--- DATA SUPPLIED ---
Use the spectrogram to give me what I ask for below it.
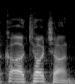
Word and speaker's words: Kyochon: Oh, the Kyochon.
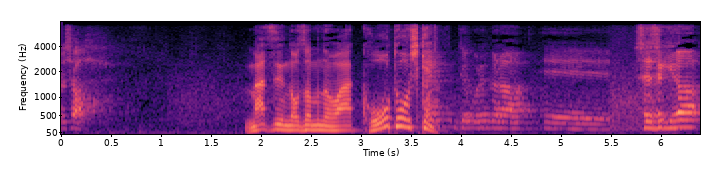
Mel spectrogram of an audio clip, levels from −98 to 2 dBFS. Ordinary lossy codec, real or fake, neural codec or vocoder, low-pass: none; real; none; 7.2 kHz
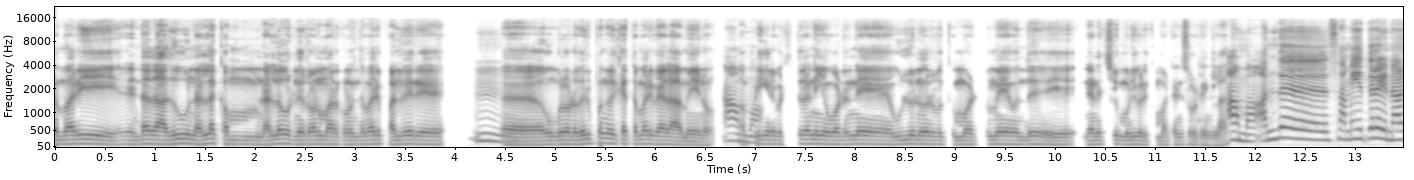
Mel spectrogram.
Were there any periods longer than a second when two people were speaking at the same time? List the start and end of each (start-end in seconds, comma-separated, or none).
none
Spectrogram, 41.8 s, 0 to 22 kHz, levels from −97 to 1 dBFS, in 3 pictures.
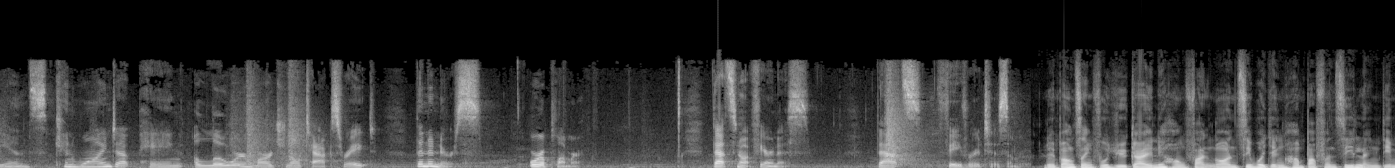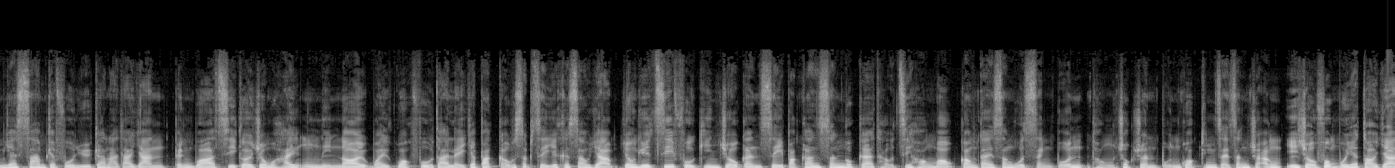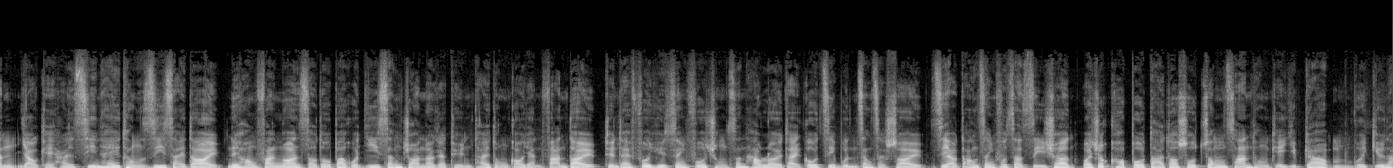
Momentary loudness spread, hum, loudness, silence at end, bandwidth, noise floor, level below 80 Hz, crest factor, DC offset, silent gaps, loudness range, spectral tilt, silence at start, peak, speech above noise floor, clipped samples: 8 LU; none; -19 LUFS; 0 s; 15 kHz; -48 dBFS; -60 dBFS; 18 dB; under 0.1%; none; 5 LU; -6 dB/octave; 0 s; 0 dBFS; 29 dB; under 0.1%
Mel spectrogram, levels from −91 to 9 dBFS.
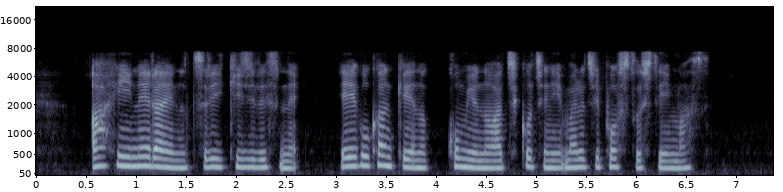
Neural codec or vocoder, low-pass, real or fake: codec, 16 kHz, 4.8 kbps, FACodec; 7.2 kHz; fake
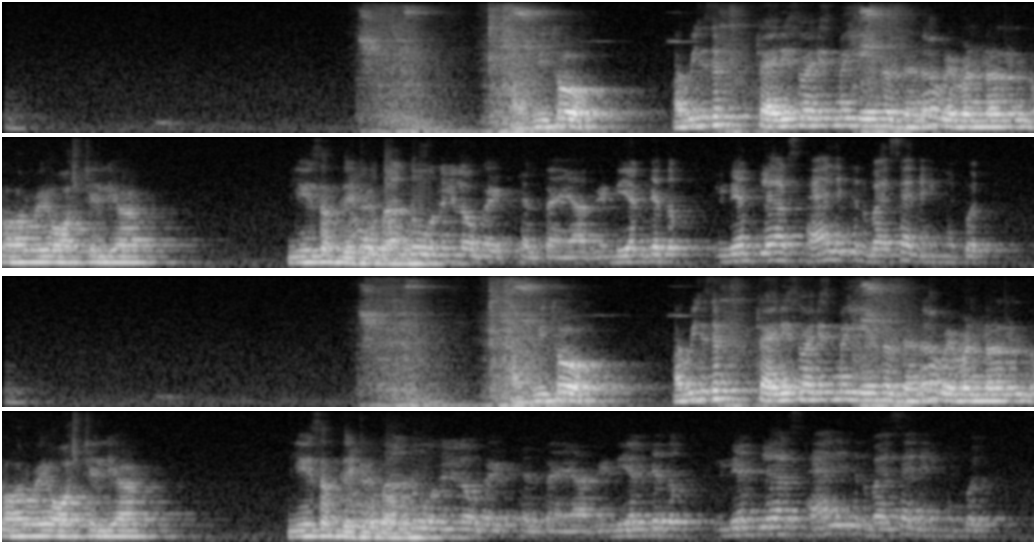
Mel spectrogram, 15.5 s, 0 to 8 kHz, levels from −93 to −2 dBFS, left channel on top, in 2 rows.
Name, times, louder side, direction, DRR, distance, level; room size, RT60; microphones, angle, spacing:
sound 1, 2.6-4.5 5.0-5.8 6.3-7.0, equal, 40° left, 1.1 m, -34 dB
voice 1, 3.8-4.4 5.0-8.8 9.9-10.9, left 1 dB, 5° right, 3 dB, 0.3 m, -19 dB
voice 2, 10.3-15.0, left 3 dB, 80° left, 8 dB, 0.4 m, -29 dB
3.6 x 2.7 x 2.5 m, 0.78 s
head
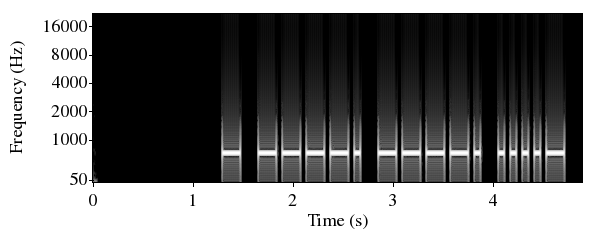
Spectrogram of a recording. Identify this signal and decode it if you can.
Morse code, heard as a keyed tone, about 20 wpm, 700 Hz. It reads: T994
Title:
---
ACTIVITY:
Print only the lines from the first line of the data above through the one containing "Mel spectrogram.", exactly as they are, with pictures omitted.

PROBLEM SOLUTION:
Use the spectrogram to give me what I ask for below it.
Word and speaker's words: Kyochon: Oh, the Kyochon.
Mel spectrogram of an audio clip, levels from −98 to 2 dBFS. Ordinary lossy codec, real or fake, neural codec or vocoder, low-pass: none; real; none; 7.2 kHz
Mel spectrogram.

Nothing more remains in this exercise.